Boy brain-damaged at birth to receive €3m interim award
An 11-year-old boy who suffered severe brain injuries at birth is to receive €3m under an interim settlement approved by the High Court.
Mohammad Daud Assad, who has cerebral palsy and will require full time care for the rest of his life, was born on February 20, 2004, at the Rotunda Hospital in Dublin.
It was claimed a delay by the hospital in delivering him by a caesarean section caused his injuries and had he been delivered several hours earlier, he would not have sustained such catastrophic injuries,
Through his mother, Alia Muryem Assad of Lough Conn Terrace, Ballyfermot, Dublin, he sued the governors of the Rotunda for negligence.
Denis McCullough SC, for the boy, said liability had been admitted in the case in the last two weeks.
The matter was due to be heard as an assessment of damages only, but the parties had reached a settlement which includes an interim payment of €3m, he said.
Mr Justice Kevin Cross agreed to adjourn the matter for six years when the boy's needs going forward will be reassessed.
As well as reflecting damages for the injuries sustained by the boy, the interim award is to cover various costs.
These include his past care and ongoing care needs, housing, specialised equipment and music therapy which would be of immense benefit to him, counsel said.
In the action, it was claimed the defendant was negligent and breached its duty of care towards the boy by failing to prevent him from suffering the injuries he did by carrying out a timely caesarean section.
His mother arrived at the hospital at 9am on the date in question having been 10 days overdue.

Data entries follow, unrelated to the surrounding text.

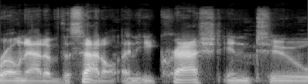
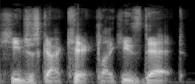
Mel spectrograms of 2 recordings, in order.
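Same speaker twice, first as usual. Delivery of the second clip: usual speaking voice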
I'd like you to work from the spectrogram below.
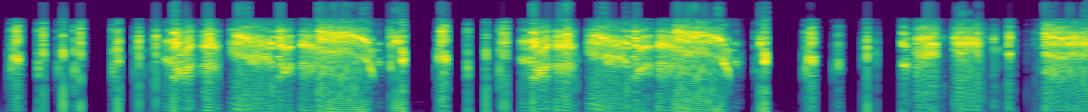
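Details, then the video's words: Cave swiftlet of the China type uttering long grating twitters mixed with bursts of quick clicks, with volleys coming back every second or two. "SUARA BURUNG WALET WALET GOA CHINA"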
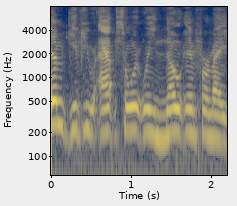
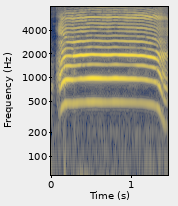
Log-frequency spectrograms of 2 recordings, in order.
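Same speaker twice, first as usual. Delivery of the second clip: loud, high-pitched mock scream; mock death scream; 17 dB louder than usual. Audio log victims being killed, mock dying scream.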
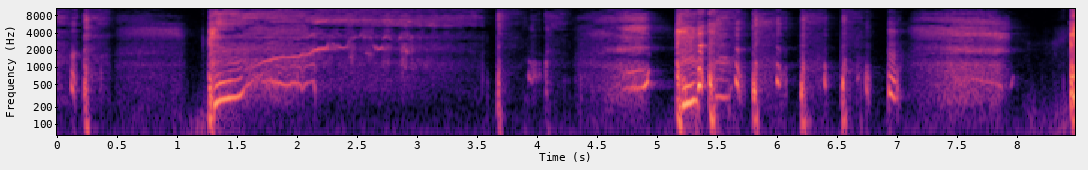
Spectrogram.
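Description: Repeated harsh coughs with throaty rasping and short whooping-like intakes between bouts, a continuous coughing spell in a quiet room.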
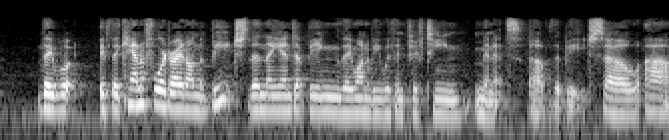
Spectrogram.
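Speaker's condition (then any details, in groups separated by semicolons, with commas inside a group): No condition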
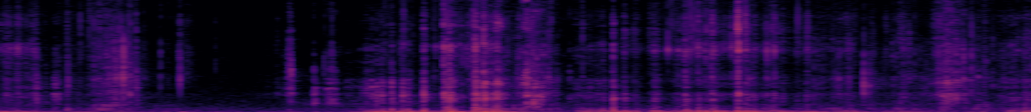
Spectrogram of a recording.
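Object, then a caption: Bar of soap shaved with a blade. A hand-sized solid bar of dry soap, blue and white, is held in one hand and shaved with a box-cutter blade held in the other. Irregular scraping and carving strokes make dry, crackly crunches and tearing rasps, with a brief quiet stretch near the start. Crumbly chips flake off the bar.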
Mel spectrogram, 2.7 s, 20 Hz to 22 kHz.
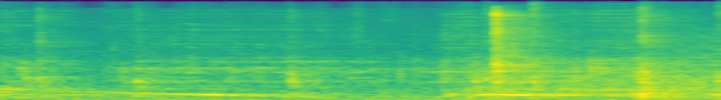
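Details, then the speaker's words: XF650 bicycle, wheel lifted and spun during pre-ride brake adjustment: freewheel ticks slowing while a faint scrape comes round each turn as the disc rotor rubs an off-center caliper, worse after tightening. "and it's rubbing a little bit more now which means so usually it gets it pretty close when you do that but you usually have to make a few more adjustments"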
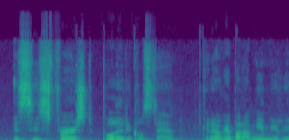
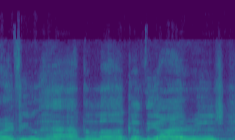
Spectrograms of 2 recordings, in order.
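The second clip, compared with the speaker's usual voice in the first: soft, mellow sung line, a little higher; 5 semitones higher, 7 dB quieter than usual. Retold or imitated. Quoting [name]'s somber song, soft and mellow. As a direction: croon it gently and somberly. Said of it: "very mellow".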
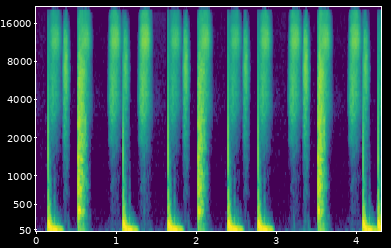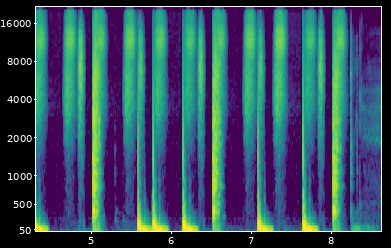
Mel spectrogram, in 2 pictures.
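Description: Snare drum hits run through an Ableton 12.4 delay, sharp cracks repeating in a steady rhythm with quieter echo taps trailing each one, loud and close with no talking.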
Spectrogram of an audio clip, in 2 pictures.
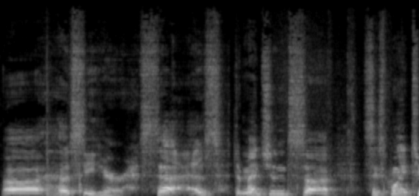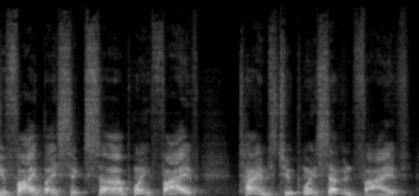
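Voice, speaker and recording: A man's voice: a little high, animated, takes it slowly. A man giving a casual, rambling, self-deprecating unboxing and review as the host of a video.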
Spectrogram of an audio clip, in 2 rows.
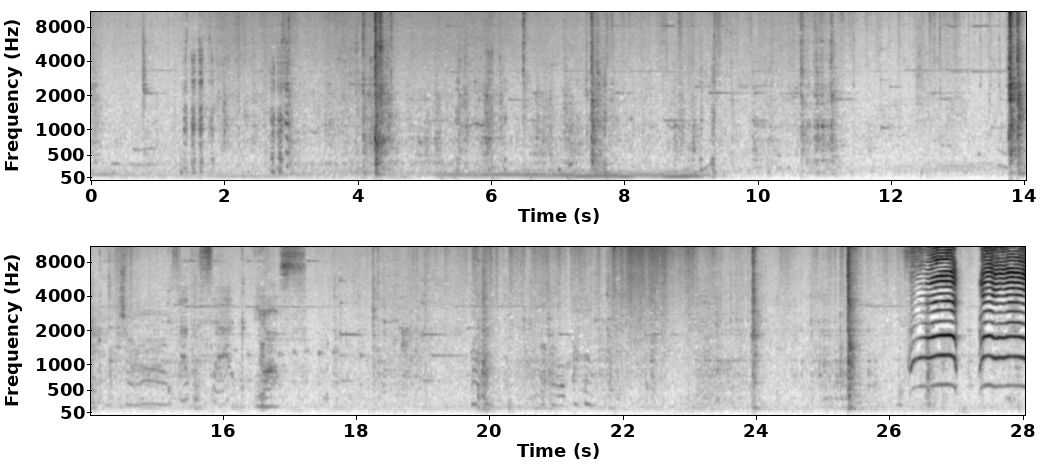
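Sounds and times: steady low hum: 0.0s - 9.6s
goat calling: 1.3s - 3.2s, 5.2s - 9.4s, 26.3s - 28.0s.

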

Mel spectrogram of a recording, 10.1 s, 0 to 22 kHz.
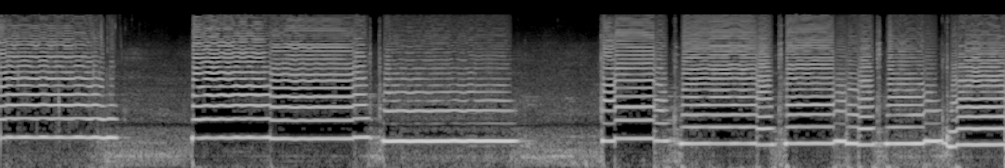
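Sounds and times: saxophone long note: 0.0s - 5.3s, 6.0s - 10.0s.

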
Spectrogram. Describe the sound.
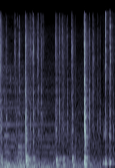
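Keystrokes on a computer keyboard as letters are typed, a quick uneven series of sharp clicks, some louder than others, with no voices.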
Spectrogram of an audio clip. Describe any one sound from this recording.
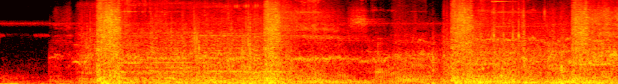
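Game sound effects whoosh and crackle as characters fight.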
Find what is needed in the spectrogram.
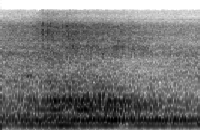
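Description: A passing car, its engine and road noise swelling about half a second in and slowly fading.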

However, Mohammad was not delivered until 10.30pm by emergency C-section when it was too late.
The hospital failed to summon either the obstetrician or a senior member of the obstetrics team much earlier than it did despite clear signs of foetal distress, it was claimed.
Following his birth the boy required resuscitation.
He suffered severe brain injuries, and has both a mental and physical disabilities, counsel said.
He attends school and is unable to speak but is responsive and likes music.
Counsel said the house he lives in at the moment is unsuitable for his needs.
The boys parents told the court they were content with the settlement.